_What you should do_
Once you reach the line with "Could you write" below, copy each line exactly, stopping after the line with "Transcript of the spectrogram", and skip any pictures.

##### Data supplied #####

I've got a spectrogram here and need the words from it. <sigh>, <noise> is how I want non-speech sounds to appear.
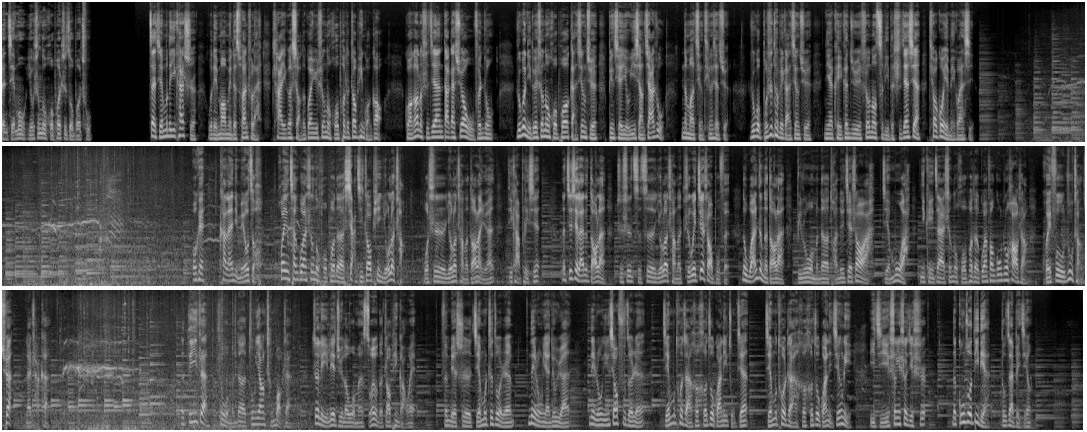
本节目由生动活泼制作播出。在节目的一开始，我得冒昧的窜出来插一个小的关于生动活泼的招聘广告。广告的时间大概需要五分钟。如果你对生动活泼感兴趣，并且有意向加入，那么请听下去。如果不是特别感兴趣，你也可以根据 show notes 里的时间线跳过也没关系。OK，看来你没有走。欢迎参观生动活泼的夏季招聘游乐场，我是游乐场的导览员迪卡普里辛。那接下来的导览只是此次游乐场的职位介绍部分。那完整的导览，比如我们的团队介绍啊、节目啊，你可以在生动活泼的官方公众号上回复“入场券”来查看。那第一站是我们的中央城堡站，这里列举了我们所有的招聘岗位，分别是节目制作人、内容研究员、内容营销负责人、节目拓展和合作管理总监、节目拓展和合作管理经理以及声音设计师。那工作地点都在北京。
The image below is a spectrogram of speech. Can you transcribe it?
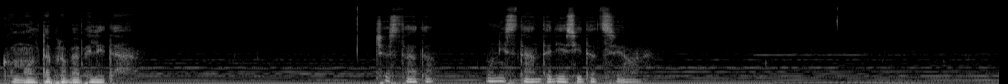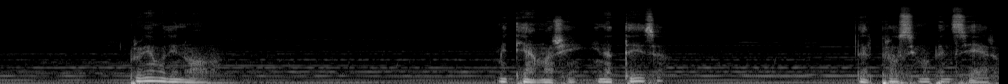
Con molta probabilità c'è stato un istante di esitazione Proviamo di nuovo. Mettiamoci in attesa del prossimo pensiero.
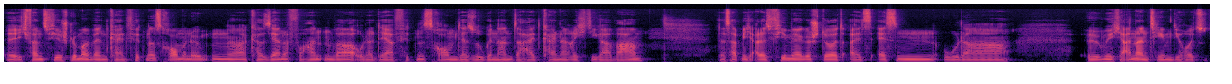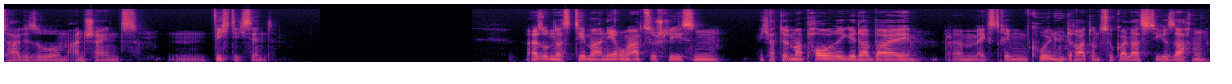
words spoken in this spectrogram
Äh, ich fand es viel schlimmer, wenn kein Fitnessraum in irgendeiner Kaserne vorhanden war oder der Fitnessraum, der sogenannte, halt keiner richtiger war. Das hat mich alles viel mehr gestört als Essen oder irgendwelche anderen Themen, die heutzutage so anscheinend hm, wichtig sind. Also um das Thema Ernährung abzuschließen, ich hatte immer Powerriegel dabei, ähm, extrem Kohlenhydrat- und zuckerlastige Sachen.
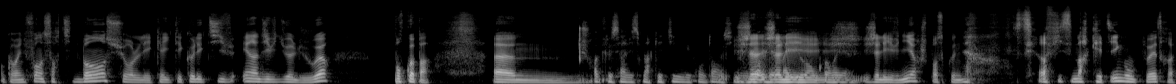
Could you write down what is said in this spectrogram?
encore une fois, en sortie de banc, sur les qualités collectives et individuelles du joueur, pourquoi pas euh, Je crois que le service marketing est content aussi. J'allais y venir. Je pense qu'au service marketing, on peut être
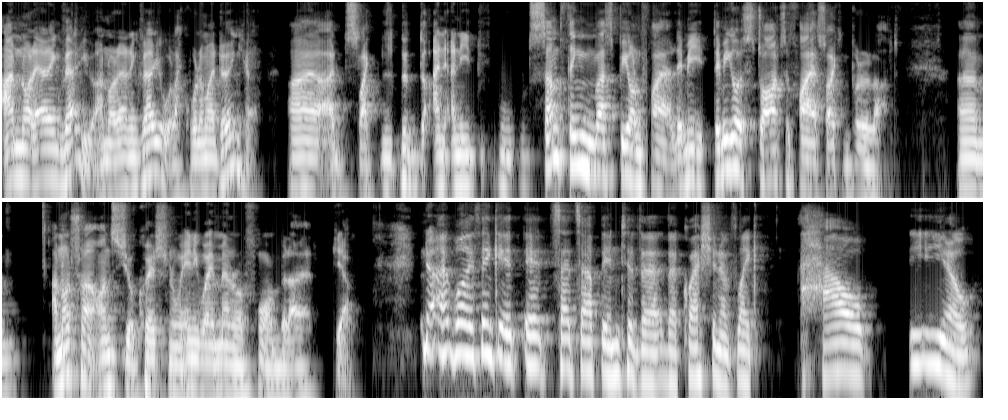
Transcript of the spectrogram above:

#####
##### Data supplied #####

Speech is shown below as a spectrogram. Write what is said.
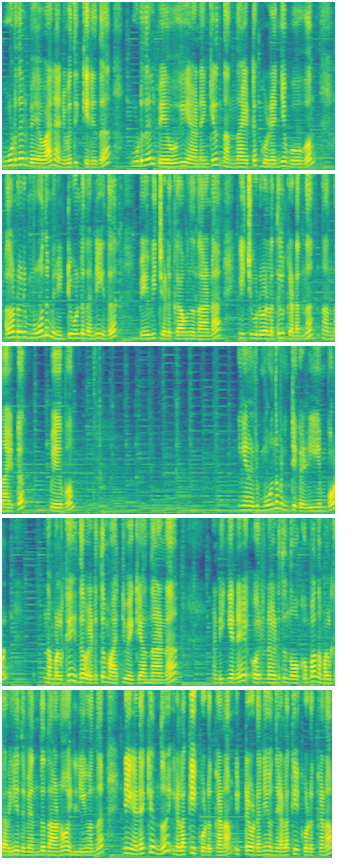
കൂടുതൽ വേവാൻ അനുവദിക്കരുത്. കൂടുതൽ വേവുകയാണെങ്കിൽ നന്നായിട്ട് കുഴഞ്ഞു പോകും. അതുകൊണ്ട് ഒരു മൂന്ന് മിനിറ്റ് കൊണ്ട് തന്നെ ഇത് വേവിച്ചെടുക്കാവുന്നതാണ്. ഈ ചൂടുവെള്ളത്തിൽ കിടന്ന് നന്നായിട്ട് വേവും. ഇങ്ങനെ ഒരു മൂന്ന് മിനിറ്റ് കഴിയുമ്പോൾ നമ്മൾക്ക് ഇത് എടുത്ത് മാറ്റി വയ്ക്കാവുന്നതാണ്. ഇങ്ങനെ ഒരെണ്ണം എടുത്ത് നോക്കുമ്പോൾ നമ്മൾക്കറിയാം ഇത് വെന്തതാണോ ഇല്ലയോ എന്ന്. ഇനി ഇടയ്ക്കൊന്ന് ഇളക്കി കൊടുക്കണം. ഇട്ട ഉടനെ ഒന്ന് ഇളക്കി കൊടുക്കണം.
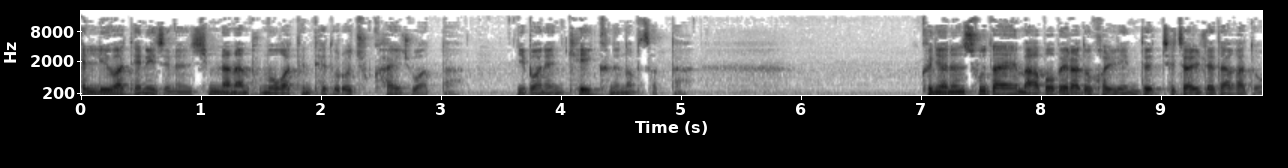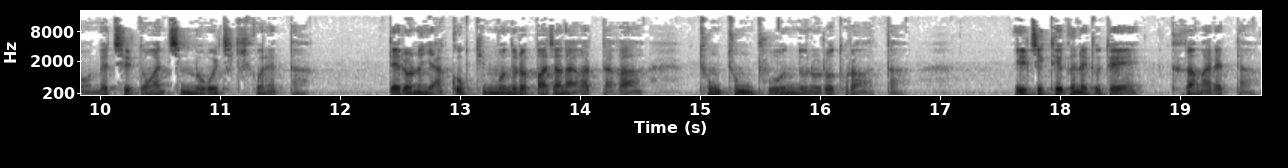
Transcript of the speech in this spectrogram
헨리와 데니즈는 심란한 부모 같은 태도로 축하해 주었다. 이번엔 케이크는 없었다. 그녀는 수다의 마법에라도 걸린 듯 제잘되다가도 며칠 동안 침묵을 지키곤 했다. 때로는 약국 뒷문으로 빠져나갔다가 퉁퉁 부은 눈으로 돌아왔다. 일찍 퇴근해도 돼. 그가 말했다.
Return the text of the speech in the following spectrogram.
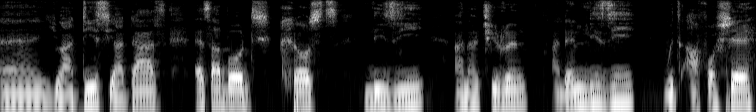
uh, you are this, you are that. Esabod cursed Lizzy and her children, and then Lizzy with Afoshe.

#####

_Task result_
Could you write down what is said in this spectrogram?
encore une fois, en sortie de banc, sur les qualités collectives et individuelles du joueur, pourquoi pas euh, Je crois que le service marketing est content aussi. J'allais y venir. Je pense qu'au service marketing, on peut être
Transcript of the spectrogram above:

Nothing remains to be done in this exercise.